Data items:
BEGIN

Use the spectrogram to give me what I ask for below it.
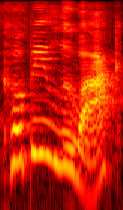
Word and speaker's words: Kopi Luwak: It's called the Kopi Luwak coffee. K-O-P-I, second word, L-U-W-A-K. – Okay. – The Kopi Luwak.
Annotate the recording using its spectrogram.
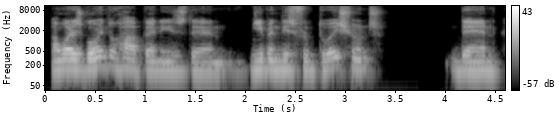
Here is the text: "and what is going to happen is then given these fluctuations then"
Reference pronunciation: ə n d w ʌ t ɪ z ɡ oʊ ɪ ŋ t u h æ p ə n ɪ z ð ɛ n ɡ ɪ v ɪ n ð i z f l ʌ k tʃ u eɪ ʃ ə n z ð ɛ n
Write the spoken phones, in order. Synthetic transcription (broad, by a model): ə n w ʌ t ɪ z ɡ oʊ ɪ ŋ t u h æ p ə n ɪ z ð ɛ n ɡ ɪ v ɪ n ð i s f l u k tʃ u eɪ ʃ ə n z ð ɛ n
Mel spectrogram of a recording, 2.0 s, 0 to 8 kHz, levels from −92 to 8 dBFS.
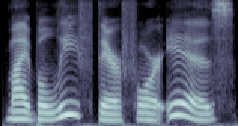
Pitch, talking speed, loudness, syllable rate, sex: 195 Hz, 120 wpm, -14 LUFS, 4.4 syllables/s, female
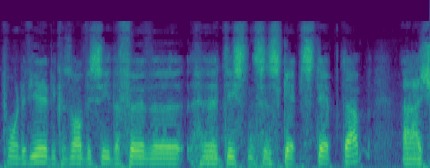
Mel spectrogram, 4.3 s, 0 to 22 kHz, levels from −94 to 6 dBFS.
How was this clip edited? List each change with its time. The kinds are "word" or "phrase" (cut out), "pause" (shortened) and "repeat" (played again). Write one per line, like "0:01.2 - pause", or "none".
none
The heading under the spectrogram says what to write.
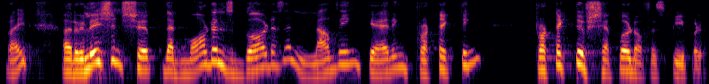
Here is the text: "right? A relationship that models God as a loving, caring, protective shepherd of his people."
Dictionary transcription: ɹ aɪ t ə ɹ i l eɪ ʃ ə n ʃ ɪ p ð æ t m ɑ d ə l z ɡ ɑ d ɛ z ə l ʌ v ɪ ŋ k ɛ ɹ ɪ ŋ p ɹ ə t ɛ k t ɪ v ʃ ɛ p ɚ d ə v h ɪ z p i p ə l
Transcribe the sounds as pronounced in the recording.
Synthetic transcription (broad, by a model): ɹ aɪ t ə ɹ i l eɪ ʃ ə n ʃ ɪ p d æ t m ɑ d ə l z ɡ ɑ d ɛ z ə l ʌ v ɪ ŋ k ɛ ɹ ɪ ŋ p ɹ ə t ɛ k t ɪ v ʃ ɛ p ɚ d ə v h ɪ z p i p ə l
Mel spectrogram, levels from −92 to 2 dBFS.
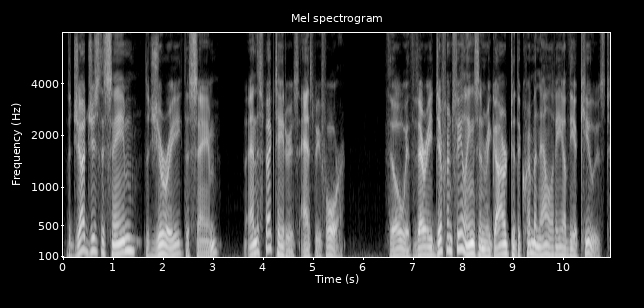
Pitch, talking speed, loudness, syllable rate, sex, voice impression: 115 Hz, 150 wpm, -18 LUFS, 4.8 syllables/s, male, masculine, very adult-like, slightly thick, sincere, slightly friendly, slightly kind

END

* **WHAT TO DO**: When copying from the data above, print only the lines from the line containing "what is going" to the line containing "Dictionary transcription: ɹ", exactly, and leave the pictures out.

* **YOUR RESPONSE**:
Here is the text: "and what is going to happen is then given these fluctuations then"
Reference pronunciation: ə n d w ʌ t ɪ z ɡ oʊ ɪ ŋ t u h æ p ə n ɪ z ð ɛ n ɡ ɪ v ɪ n ð i z f l ʌ k tʃ u eɪ ʃ ə n z ð ɛ n
Write the spoken phones, in order. Synthetic transcription (broad, by a model): ə n w ʌ t ɪ z ɡ oʊ ɪ ŋ t u h æ p ə n ɪ z ð ɛ n ɡ ɪ v ɪ n ð i s f l u k tʃ u eɪ ʃ ə n z ð ɛ n
Mel spectrogram of a recording, 2.0 s, 0 to 8 kHz, levels from −92 to 8 dBFS.
Pitch, talking speed, loudness, syllable rate, sex: 195 Hz, 120 wpm, -14 LUFS, 4.4 syllables/s, female
Mel spectrogram, 4.3 s, 0 to 22 kHz, levels from −94 to 6 dBFS.
How was this clip edited? List each change with its time. The kinds are "word" or "phrase" (cut out), "pause" (shortened) and "repeat" (played again). Write one per line, like "0:01.2 - pause", or "none".
none
The heading under the spectrogram says what to write.
Here is the text: "right? A relationship that models God as a loving, caring, protective shepherd of his people."
Dictionary transcription: ɹ aɪ t ə ɹ i l eɪ ʃ ə n ʃ ɪ p ð æ t m ɑ d ə l z ɡ ɑ d ɛ z ə l ʌ v ɪ ŋ k ɛ ɹ ɪ ŋ p ɹ ə t ɛ k t ɪ v ʃ ɛ p ɚ d ə v h ɪ z p i p ə l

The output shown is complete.